Better Resource Allocation and Channel Collaboration

Blended ROAS encourages a unified marketing approach since you aren't overlying on what the metrics in one channel are telling you. This avoids under-investing in efforts like brand awareness, even if they don't lead to immediate sales because it looks at the impact these activities have as a whole rather than a sum of parts. As a result, over time companies and marketing leaders begin to understand how the channels work in synergy with one another which in turn guides allocation decisions to maximize return.


Future Proof

Privacy restrictions are disrupting older tracking methods and it doesn't look like the rate of change is going to slow down. This means channel specific tracking is becoming increasingly less reliable. However, since nlended ROAS is less reliant on any individual channel tracking it will be much more adaptable as we continue to become more privacy focused as an industry.

How to Implement Blended ROAS Tracking

As I mentioned above, one of the great things about blended ROAS tracking is how simple it is to calculate. Here are practical steps to get you started:

  1. Define Your Scope: Determine which marketing efforts you'll include in the calculation. Typical expenditures include paid advertising, organic content creation, social media management, email marketing, and website-related costs.
  2. Gather Data: Collect reliable data on your total marketing spend and total revenue. Utilize your CRM, Google Analytics, and reporting from various advertising platforms to create a comprehensive picture.
  3. Calculate and Track: Calculate your Blended ROAS regularly to monitor trends. I typically do so at monthly intervals but you can adjust to fit your cadence (weekly, monthly, quarterly, etc.).
  4. Contextualize with Other Metrics: Blended ROAS is most potent when used alongside additional metrics.

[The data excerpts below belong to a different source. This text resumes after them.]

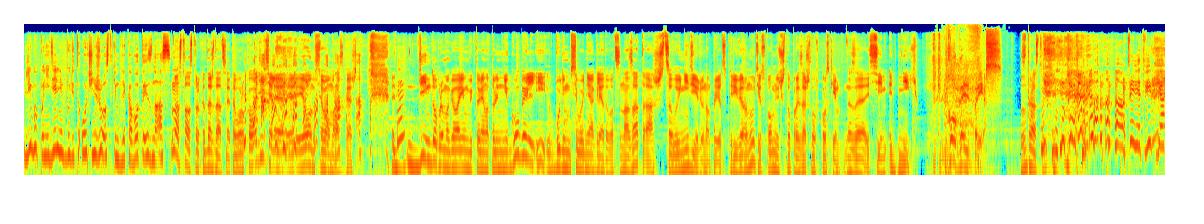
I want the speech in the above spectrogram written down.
либо понедельник будет очень жестким для кого-то из нас. Ну, осталось только дождаться этого руководителя, и он все вам расскажет. День добрый, мы говорим Виктории Анатольевне Гоголь, и будем сегодня оглядываться назад. Аж целую неделю нам придется перевернуть и вспомнить, что произошло в Курске за 7 дней. Гоголь пресс. Здравствуйте. Привет, Вик. Я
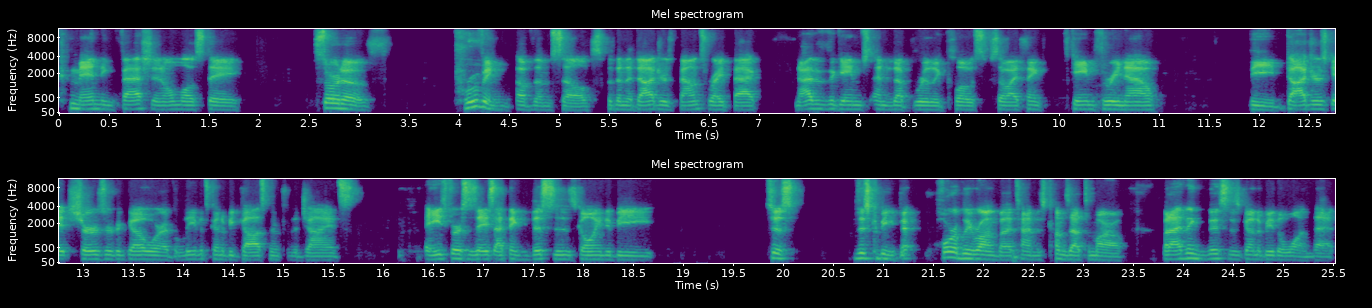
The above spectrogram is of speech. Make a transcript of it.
commanding fashion, almost a sort of proving of themselves. But then the Dodgers bounce right back. Neither of the games ended up really close. So I think game three now, the Dodgers get Scherzer to go, where I believe it's going to be Gausman for the Giants. Ace versus Ace. I think this is going to be just this could be horribly wrong by the time this comes out tomorrow. But I think this is going to be the one that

Keep track of channel-specific ROAS, customer acquisition costs (CAC), lifetime value (LTV), and other relevant KPIs. While blended ROAS may be your North Star, understanding how these metrics are moving with one another will help you begin to understand how it all works together and where to allocate your resources.

Understanding the Nuances and Limitations of Blended ROAS

Like any metric, Blended ROAS has some drawbacks and considerations. Here are a few that I have seen come up more than once in conversations with marketing leaders:

  • Time Lags: Be mindful of the potential time lag between marketing efforts and revenue generation. Investments in brand awareness may not yield immediate returns but contribute significantly in the long run. Consider your sales cycle length when interpreting results.
  • Resource Allocation: While blended ROAS can help you make better decisions with respect to long term resource allocation, it does require some skill and interpretation. You have to be closely paying attention to channel specific metrics alongside brand activities and really try to understand how everything is working together. Some leaders aren't comfortable with this and would rather just look at the numbers from each channel side by side to decide where to spend their budget.
  • Data Quality and Inputs: Like most things in marketing, the accuracy and effectiveness of a blended ROAS model depends on your data quality and the inputs. What you decide to include or exclude will dramatically impact your final number so make sure you are thoughtful beforehand and throughout as you continue to refine and optimize.

Blended ROAS as Your North Star

While traditional ROAS can sometimes lead you down the wrong path, blended ROAS offers a big picture view that looks at marketing activities more holistically. It helps you start to draw connections between activities where there might not be a direct or immediate correlation to sales - despite a major impact over the long term.

Start utilizing a blended ROAS alongside your current channel specific models and get the insight you need to optimize your marketing into the future.